The doctrines of V. I. Lenin (1870–1924), especially his core contributions—on the party, the state, imperialism, and revolution—to Marxist theory.
In What Is To Be Done? (1902) Lenin addressed the question of party organization. The book's specific intention was to criticize the ‘economists'’ stress upon legal struggles, which Lenin argued lost sight of Social Democracy's maximum programme which was to challenge for state power. He later admitted that in denigrating minimum demands he had ‘gone too far in the opposite direction’ and What Is To Be Done? was not republished after 1917. Lenin distinguished between trade union and socialist consciousness. Those who promoted the idea of spontaneous revolutionary activity by the proletariat were really abdicating political leadership. Left to itself the working class would inevitably adopt bourgeois ideology (although Lenin wrote, in 1905, that ‘the working class is instinctively, spontaneously social democratic’ (The Reorganization of the Party). What was needed was a vanguard party of professional revolutionaries. Its strategy and tactics should be rooted in the working class and its task was to lead the latter to a socialist consciousness. Lenin argued for the creation of parallel secret and mass organizations.
The 1903 Bolshevik–Menshevik split revealed opposing views on the nature of revolution and how far Lenin was moving away from what was regarded as Marxist orthodoxy. In The Development of Capitalism in Russia (1899) Lenin had followed Plekhanov in arguing that Russia was already capitalist but, because the bourgeoisie was weak, it was left to the proletariat to assume the tasks of the democratic revolution. Socialism was a distant prospect. However, the 1905 revolution caused a radical shift in Lenin's thinking. In Two Tactics of Social Democracy in the Democratic Revolution, he eschewed any alliance with the liberals who had sided with Tsarism against the revolutionary movement. The revolution would still have a bourgeois character but would be directed by ‘a revolutionary democratic dictatorship of the proletariat and the peasants’. Traditionally Marxists had regarded the peasantry as a conservative even reactionary class. Lenin maintained an ambivalent attitude towards it throughout his life but he became convinced that the social weight of the peasants would determine the immediate outcome of the revolution.

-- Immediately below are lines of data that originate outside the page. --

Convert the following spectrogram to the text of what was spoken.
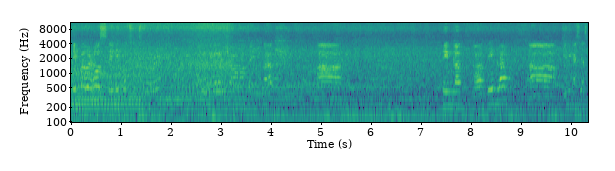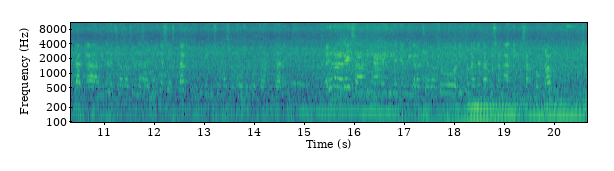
Team Powerhouse, Lady Coach Explorer, ayun, tigalang shoutout sa inyo lahat. Ah, Team Love, ah, Team Love, ini Casillas Vlog, uh, Miguel shoutout sa inyo lahat. Ini Casillas Vlog, thank you so much for support sa aking channel. Ayun na nga guys, sa ating mga kaibigan yan, Miguel shoutout. So dito natatapos ang ating isang program. So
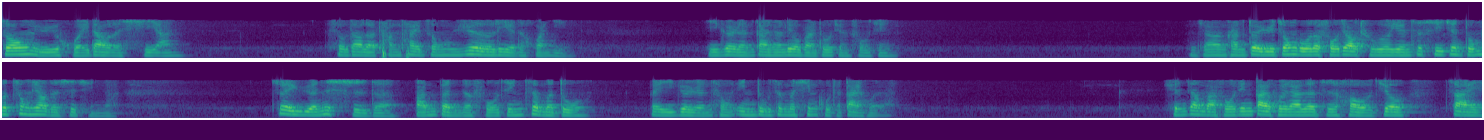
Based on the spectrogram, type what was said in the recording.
终于回到了西安。受到了唐太宗热烈的欢迎，一个人带了六百多卷佛经。你想想看，对于中国的佛教徒而言，这是一件多么重要的事情啊！最原始的版本的佛经这么多，被一个人从印度这么辛苦的带回来。玄奘把佛经带回来了之后，就在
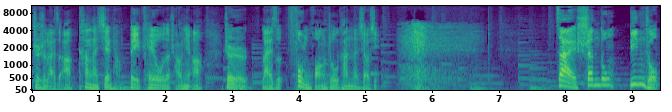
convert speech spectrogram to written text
这是来自啊，看看现场被 KO 的场景啊，这是来自凤凰周刊的消息。在山东滨州，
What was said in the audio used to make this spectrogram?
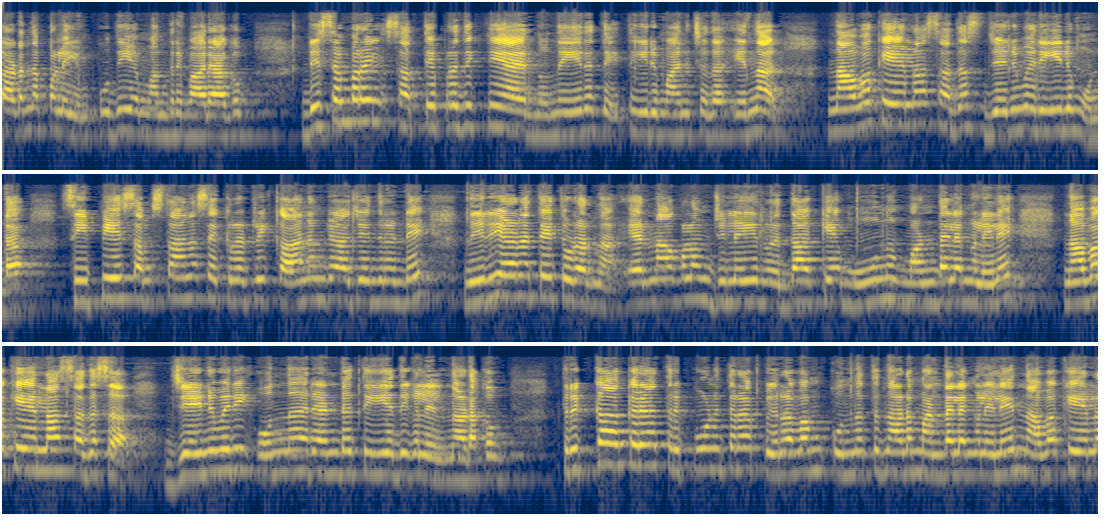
കടന്നപ്പള്ളിയും പുതിയ മന്ത്രിമാരാകും. ഡിസംബറിൽ സത്യപ്രതിജ്ഞയായിരുന്നു നേരത്തെ തീരുമാനിച്ചത്. എന്നാൽ നവകേരള സദസ് ജനുവരിയിലും ഉണ്ട്. സി പി ഐ സംസ്ഥാന സെക്രട്ടറി കാനം രാജേന്ദ്രന്റെ നിര്യാണത്തെ തുടർന്ന് എറണാകുളം ജില്ലയിൽ റദ്ദാക്കിയ മൂന്ന് മണ്ഡലങ്ങളിലെ നവകേരള സദസ് ജനുവരി ഒന്ന് രണ്ട് തീയതികളിൽ നടക്കും. തൃക്കാക്കര തൃപ്പൂണിത്തറ പിറവം കുന്നത്തുനാട് മണ്ഡലങ്ങളിലെ നവകേരള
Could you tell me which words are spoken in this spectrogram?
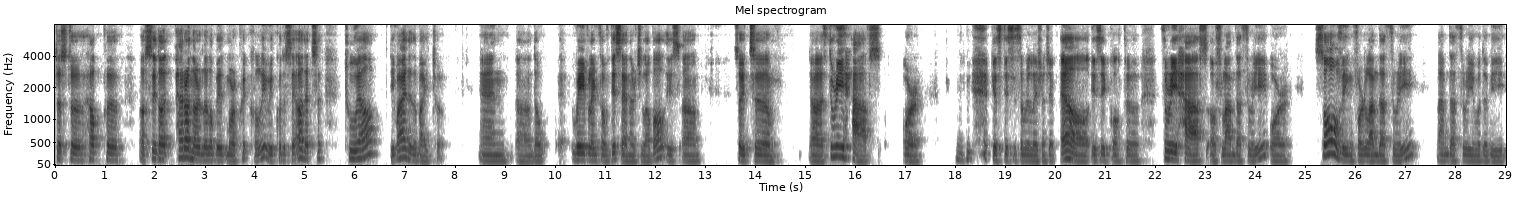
just to help uh, see the pattern a little bit more quickly, we could say, oh, that's 2L divided by 2. And uh, the wavelength of this energy level is, um, so it's um, uh, three halves or because this is a relationship. L is equal to three halves of lambda 3 or solving for lambda 3 lambda 3 would be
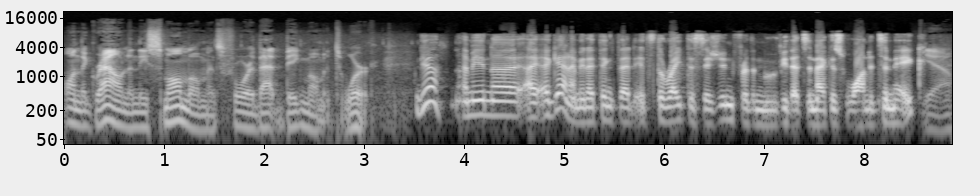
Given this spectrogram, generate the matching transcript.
on the ground in these small moments for that big moment to work. Yeah, I mean, uh, I, again, I mean, I think that it's the right decision for the movie that Zemeckis wanted to make. Yeah.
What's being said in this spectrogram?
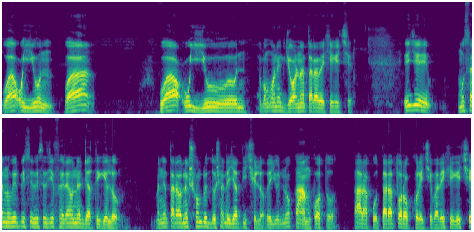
ওয়া ওয়ুন ওয়া ওয়া ওয়ুন এবং অনেক ঝর্ণা তারা রেখে গেছে। এই যে মুসা নবীর পিছে পিছে যে ফেরাউনের জাতি গেল মানে তারা অনেক সমৃদ্ধশালী জাতি ছিল, এই জন্য কাম কত, তারা কো, তারা তরক করেছে বা রেখে গেছে।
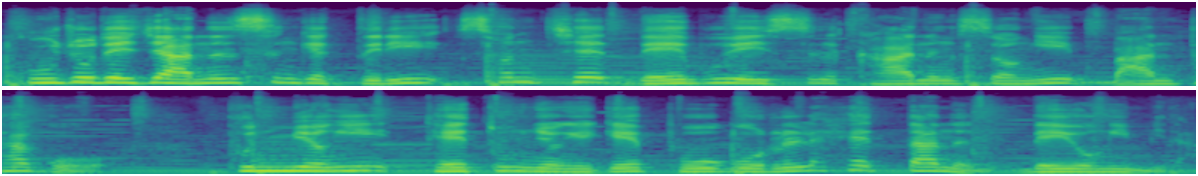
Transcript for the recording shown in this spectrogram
구조되지 않은 승객들이 선체 내부에 있을 가능성이 많다고 분명히 대통령에게 보고를 했다는 내용입니다.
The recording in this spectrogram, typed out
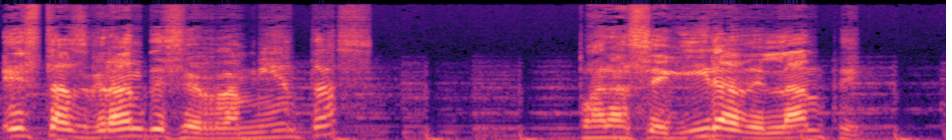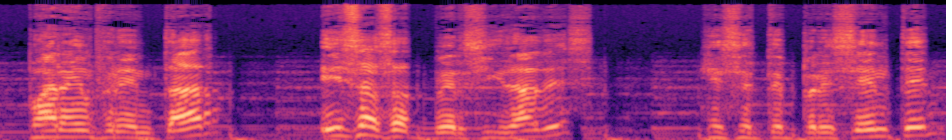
estas grandes herramientas para seguir adelante, para enfrentar esas adversidades que se te presenten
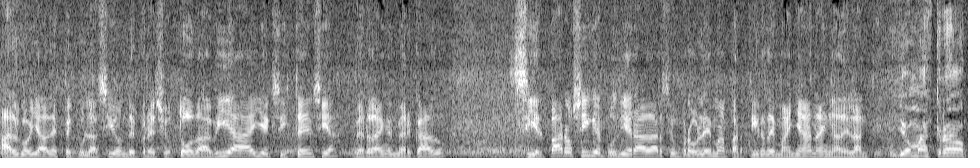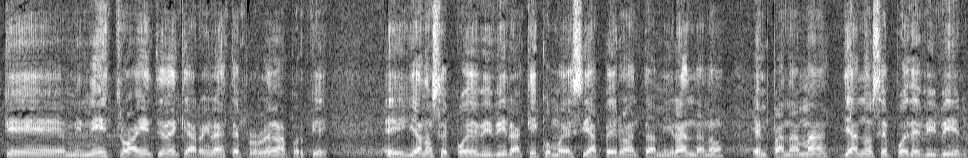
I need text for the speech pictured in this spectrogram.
algo ya de especulación de precios. Todavía hay existencia, ¿verdad?, en el mercado. Si el paro sigue, pudiera darse un problema a partir de mañana en adelante. Yo más creo que el ministro, alguien tiene que arreglar este problema porque eh, ya no se puede vivir aquí, como decía Pedro Antamiranda, ¿no? En Panamá ya no se puede vivir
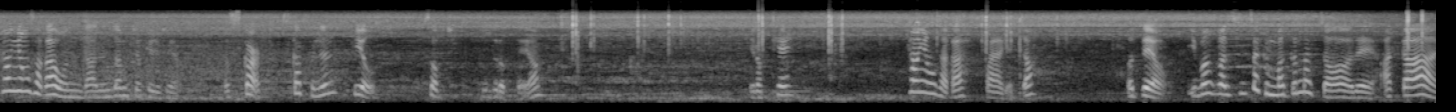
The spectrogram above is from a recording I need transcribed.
형용사가 온다는 점 기억해 주세요. The scarf, 스카프는 feels soft 부드럽대요. 이렇게 형용사가 와야겠죠? 어때요? 이번 건 진짜 금방 끝났죠? 네, 아까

When the Provisional Government refused to implement land reform after February 1917, Lenin placed the Bolsheviks firmly behind the peasants' demand for land.
His 1905 writings had indicated that there might be some ‘growing over’ between the democratic and socialist revolutions. Imperialism, the Highest Stage of Capitalism (1916) presented the possibility of an immediate socialist revolution based upon Lenin's analysis of a fundamental change in the nature of capitalism—from competitive to monopoly. Banking cartels made enormous profits through exporting capital to backward countries; some of the repatriated profit was used to create a workers' aristocracy in Western Europe and so block the development of revolutionary consciousness. However, global capitalism and superexploitation provoked national self‐determination movements and the contradictions of uneven development in peripheral countries (like Russia) which Lenin termed ‘the weakest links’. Additionally, economic rivalry between the imperialist powers would result in war and international revolution.